Short, who rarely encounters dissent within his ranks, declined to comment.

An avid believer in negotiating with the studios long before a contract is up, he has shown little interest in returning to the bargaining table to address the camera operators’ concerns. In a recent letter, Short warned camera operators and other Hollywood craftspeople that if they rejected the contract they would be choosing to strike.

Camera operators dispute that assessment, saying they could work under the existing contract until the current one expires in July.

“No one wants a strike,” said David Frederick, president of the Society of Camera Operators, a nonprofit organization that promotes the trade. “But we do not want to go to work under this [new] contract.”


The controversy has its roots in a grievance Local 600 filed last year against Warner Bros.

Warner had asked the union to allow Steven Soderbergh to act as both DP and camera operator during the filming of “Ocean’s Twelve.”

Local 600 refused, citing staffing requirements, but Soderbergh, for creative reasons, took on both roles anyway.

The union then filed a grievance against Warner Bros., saying it failed to obtain a waiver. The studio later paid $17,000 to settle the matter.


Warner Bros. declined to comment, as did Soderbergh.

Caught in the crossfire is the cinematographers guild president, Gary Dunham. As a member part of the negotiation team, he said, he decided to support the proposal only because producers promised to seek more damaging concessions if this one was removed.

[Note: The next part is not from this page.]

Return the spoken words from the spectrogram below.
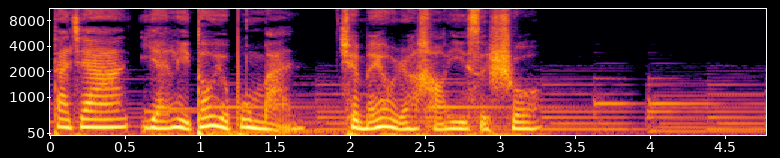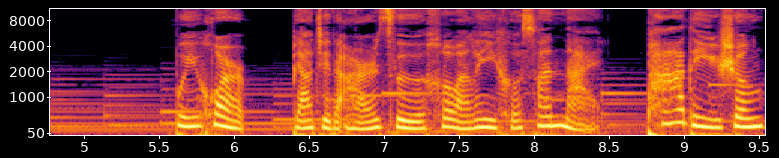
大家眼里都有不满，却没有人好意思说。不一会儿，表姐的儿子喝完了一盒酸奶，啪的一声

“I’ve been getting a hundred e-mails a day on this,” said Dunham, who now opposes the agreement. “It’s a huge issue for the members.”